People should aim get more protein from vegetable sources rather than meat, to boost life expectancy, a study has suggested.
US researchers writing in JAMA Internal Medicine looked at 30 years’ of diet data for 130,000 people.
They found a reduced risk of early death in people who ate more plant-based protein, and a higher risk in those who ate more animal proteins.
UK experts said more work was needed to find out what was behind the links.
Animal proteins include:
- dairy products
Plant sources include:
- cereals beans
The analysis suggested that for every 3% increase in calories from plant protein, the risk of death from any cause during the period studied was reduced by 10%. It was also associated with a 12% lower risk of death from heart disease.
But increasing the animal protein share of calories by 10% led to a 2% higher risk of all-cause death and an 8% greater chance of dying from a heart problem.
The associations were stronger in people with another risk factor, such as obesity, smoking, drinking heavily or not exercising a lot.
In the study, lifestyle and medical information was collected every two years, and people filled in a questionnaire – about exactly what they had eaten over the previous year – every four years.
Altogether, there were more than 36,000 deaths – almost 9,000 from cardiovascular disease, about 13,000 from cancer and about 14,000 from other causes.
Mingyang Song, from Massachusetts General Hospital, who worked on the study, said: “Our findings suggest that people should consider eating more plant proteins than animal proteins, and when they do choose among sources of animal protein, fish and chicken are probably better choices.

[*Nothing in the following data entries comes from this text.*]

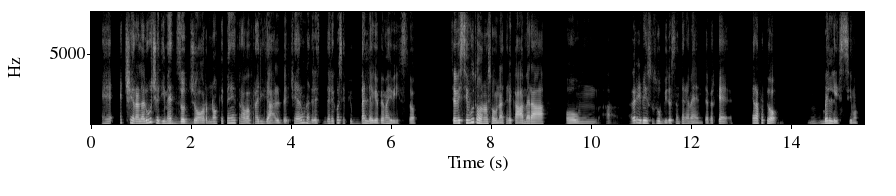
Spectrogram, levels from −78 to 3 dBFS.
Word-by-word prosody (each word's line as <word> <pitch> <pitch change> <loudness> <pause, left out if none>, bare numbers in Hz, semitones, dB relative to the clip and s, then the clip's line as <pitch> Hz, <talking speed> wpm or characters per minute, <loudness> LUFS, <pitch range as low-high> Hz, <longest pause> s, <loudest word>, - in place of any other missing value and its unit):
e 145 0 -10
e 215 - -12
c'era 180 -7 +2
la 155 +1 +3
luce 195 0 +3
di 150 -1 -2
mezzogiorno, 135 -4 +1
che 155 +2 -10
penetrava 165 -8 -1
fra 140 +3 -5
gli 140 0 -5
alberi 120 -3 -1
c'è 160 -1 -3
una 190 -1 0
delle 130 -2 -2
s 125 - -14
delle 150 +4 -5
cose 185 -4 -5
più 145 - -13
belle 140 0 0
che 120 - +3
abbia 125 +1 -1
mai 135 -3 -1
visto. 110 0 -6 0.6
Se 175 - +4
avessi 185 +2 +4
avuto, 225 +1 +5
non 155 -5 +6
lo 140 - +3
so, 140 -2 -5
una 120 -1 +1
telecamera, 135 +3 +4 0.4
o 130 0 +2
un 130 0 -6 0.2
a - - -21 0.3
avrei 185 +1 +1
preso 175 -3 +3
subito 130 -6 -2
istantaneamente, 125 -5 -7
perché 140 +4 -4 0.3
era 175 -1 +2
proprio 185 -5 +1 0.6
bellissimo. 140 -7 -1
140 Hz, 165 wpm, -25 LUFS, 125-165 Hz, 0.6 s, non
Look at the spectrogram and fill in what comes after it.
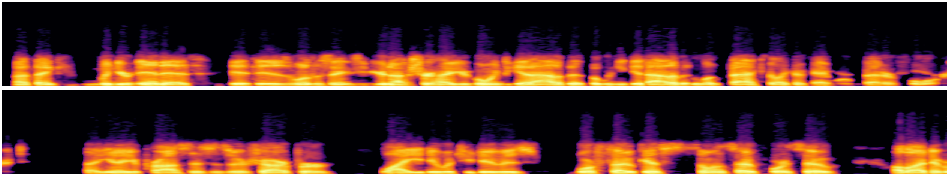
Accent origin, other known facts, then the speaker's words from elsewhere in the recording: Snellville, Georgia, United States; also born or lived in Minnesota / Massachusetts; I was born in Minnesota, but moved here at age 6 months and grew up in Snellville, Georgia.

“Future studies should examine the mechanisms underlying the different effects of plant and animal proteins – along with different sources of animal proteins – on overall health.”
Dr Ian Johnson, a nutrition researcher and emeritus fellow at the Institute of Food Research (IFR), said: “This interesting and robust work seems to support the growing consensus that diets based largely on plant foods are better for long-term health than diets containing large quantities of meat and dairy products, but it tells us little about mechanism.

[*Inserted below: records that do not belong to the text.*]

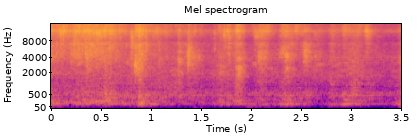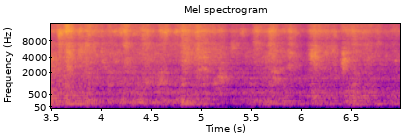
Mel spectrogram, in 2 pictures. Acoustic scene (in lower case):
restroom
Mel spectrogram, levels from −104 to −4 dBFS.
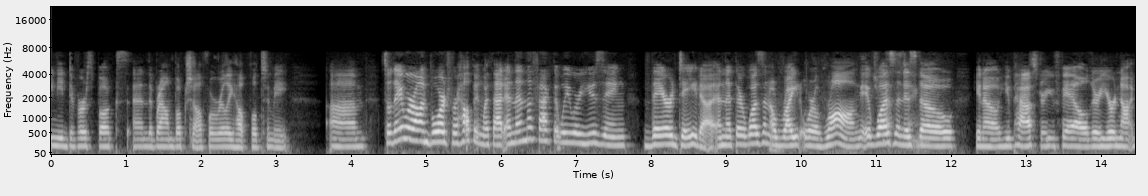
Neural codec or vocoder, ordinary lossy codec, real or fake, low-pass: none; AAC, 48 kbps; real; 7.2 kHz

“It is far from clear whether plant proteins are protective or animal proteins are detrimental to health, or whether these protein levels are simply markers for something else.”